How does thermography work? The process of getting a thermography exam involves no touching, poking, compression or radiation. It does involve sensitive equipment, cameras, and software that are safe and designed to read infrared heat being emitted by the body tissue. Increased heat in any given area indicates areas of inflammation and/or hormone imbalances. There is increasing evidence that connects high levels of inflammation to the development of cancer in the body.

Regular thermography exams can be extremely beneficial as a complementary tool for your early detection goals because they can detect possible tumor growth when it is in the “non-palpable” stage. According to radiologist Dr. P. Gamagami, MD, and others, “angiogenesis is present in more than 90% of non-palpable tumors and 100% of palpable lesions.” A palpable lesion is a tumor that can be touched or felt while angiogenesis indicates the formation of new blood vessels that are feeding a tumor.

Modalities such as thermography that can detect possible tumor growth at the non-palpable stage are especially important for very early detection. Whether you decide to get mammograms or not, it just makes sense to add thermography to your healthy breast journey this month and regularly throughout your life, since it is considered the “gold standard” of alternative testing methods.  

If you want to give thermography a try for your health and breast cancer prevention, be sure to connect with a certified thermography company that is also a member of the American College of Clinical Thermography. Your thermograms are read by trained medical doctors that are “Thermographists”, very similar to a medical doctor who is trained as a radiologist. The report is then sent to you, along with the images. 

Digital Infrared Thermographic Imaging has been part of my life personally and professionally since 2005. I have confidence that once you investigate this modality you will add it to your “true early detection” protocol. 


  • I doubt my health insurance will pay for this or if there are any doctors in my area that offer this testing. How can I find out if there are doctors in mid Delaware that offer this type of testing instead of Mammograms?

  • My Thermography interpreter is trained through the International Thermographic Society and achieved Diplomate level certification through the American Board of Clinical Thermography (ABCT). He also attained Diplomate certification through the International Academy of Clinical Thermology (IACT)….but he is not listed on the ACCT website….is that dependable? My results were consistent at first when a malignant tumor was found in my left breast by ultrasound and my left breast was considered a medium risk in the thermography reports for 2 yrs…….now I’m a little confused as my thermography report has gotten a little worse (on the left side, my right has gone from good to better) yet my ultrasound last week showed the tumor is now gone after 6 months of a strict diet and protocol at the hoxsey clinic in Mexico. Any input???

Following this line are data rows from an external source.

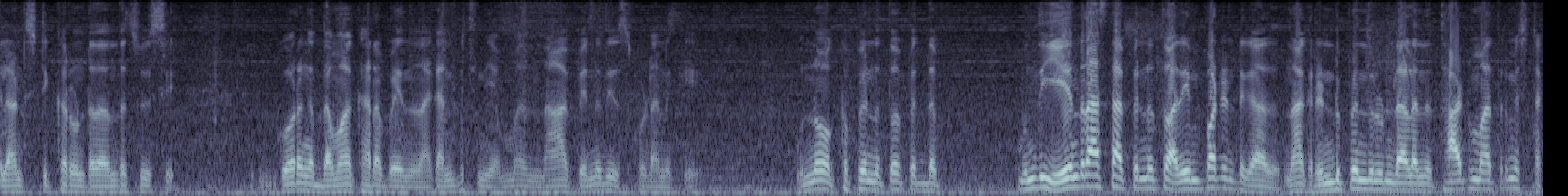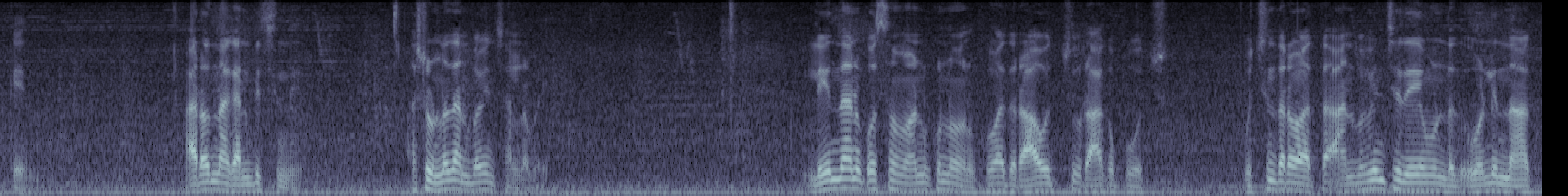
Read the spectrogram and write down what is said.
ఎలాంటి స్టిక్కర్ ఉంటుంది అంతా చూసి ఘోరంగా దమా ఖరాబ్ అయింది నాకు అనిపించింది అమ్మ నా పెన్ను తీసుకోవడానికి ఉన్న ఒక్క పెన్నుతో పెద్ద ముందు ఏం రాస్తే ఆ పెన్నుతో అది ఇంపార్టెంట్ కాదు. నాకు రెండు పెన్నులు ఉండాలనే థాట్ మాత్రమే స్టక్ అయింది. ఆ రోజు నాకు అనిపించింది అసలు ఉన్నది అనుభవించాలి రాబాయ్ లేని దానికోసం అనుకున్నాం అనుకో అది రావచ్చు రాకపోవచ్చు. వచ్చిన తర్వాత అనుభవించేది ఏముండదు. ఓన్లీ నాకు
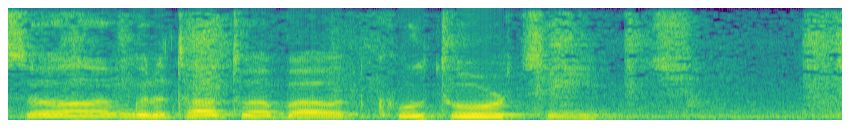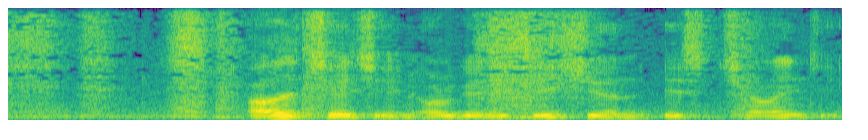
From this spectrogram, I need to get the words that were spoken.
So I'm gonna talk to about culture change. All change in organization is challenging,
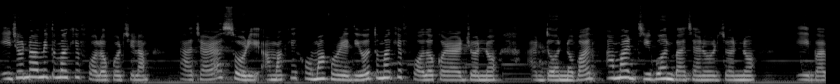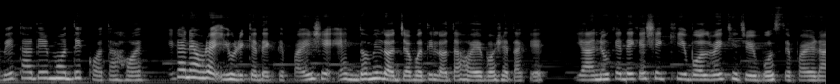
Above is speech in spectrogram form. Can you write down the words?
এই জন্য আমি তোমাকে ফলো করছিলাম। তাছাড়া সরি আমাকে ক্ষমা করে দিও তোমাকে ফলো করার জন্য। আর ধন্যবাদ আমার জীবন বাঁচানোর জন্য। এইভাবে তাদের মধ্যে কথা হয়। এখানে আমরা ইউরিকে দেখতে পাই, সে একদমই লজ্জাবতী লতা হয়ে বসে থাকে। ইয়ানুকে দেখে সে কী বলবে কিছুই বুঝতে পারে না।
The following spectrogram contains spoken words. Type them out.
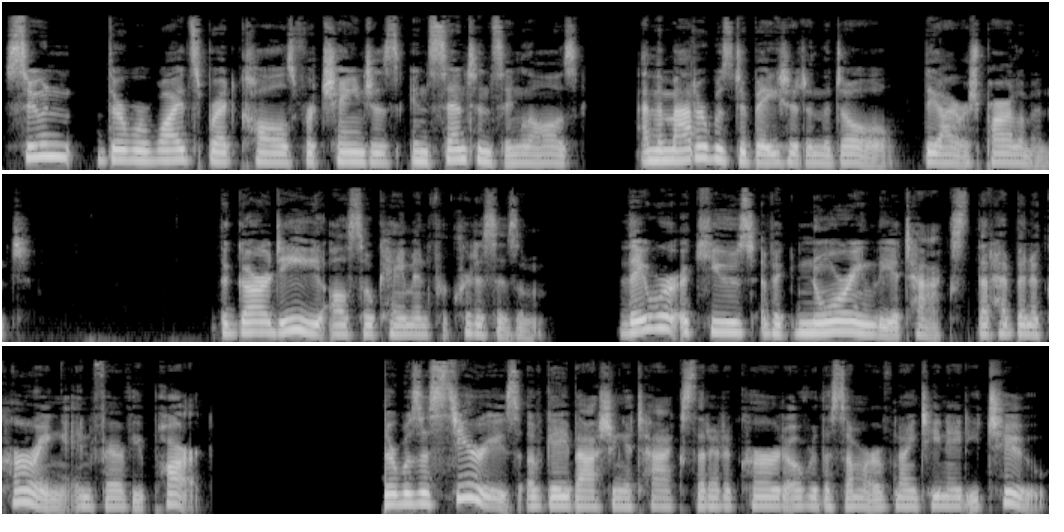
Soon there were widespread calls for changes in sentencing laws, and the matter was debated in the Dáil, the Irish Parliament. The Gardaí also came in for criticism. They were accused of ignoring the attacks that had been occurring in Fairview Park. There was a series of gay bashing attacks that had occurred over the summer of 1982.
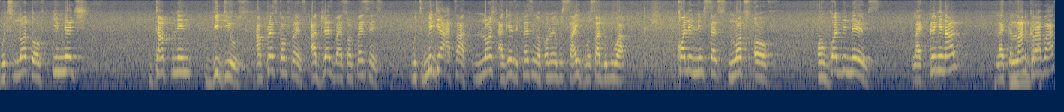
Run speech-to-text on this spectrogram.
with lot of image dampening videos and press conference addressed by some persons with media attack launched against the person of Honorable Said Musa Doluwa, calling himself lots of ungodly names like criminal, like land grabbers,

    • Hi Gina – I would recommend discussing the results with your thermographer to see what their interpretation is. A thermography is not a diagnostic tool, but can be supportive when looking at the big picture with other test results. It also looks at inflammation and vascularity, not necessarily tumor size. You can also consider an Ivy Gene test and other cancer markers to track the progress as well to give a more complete picture.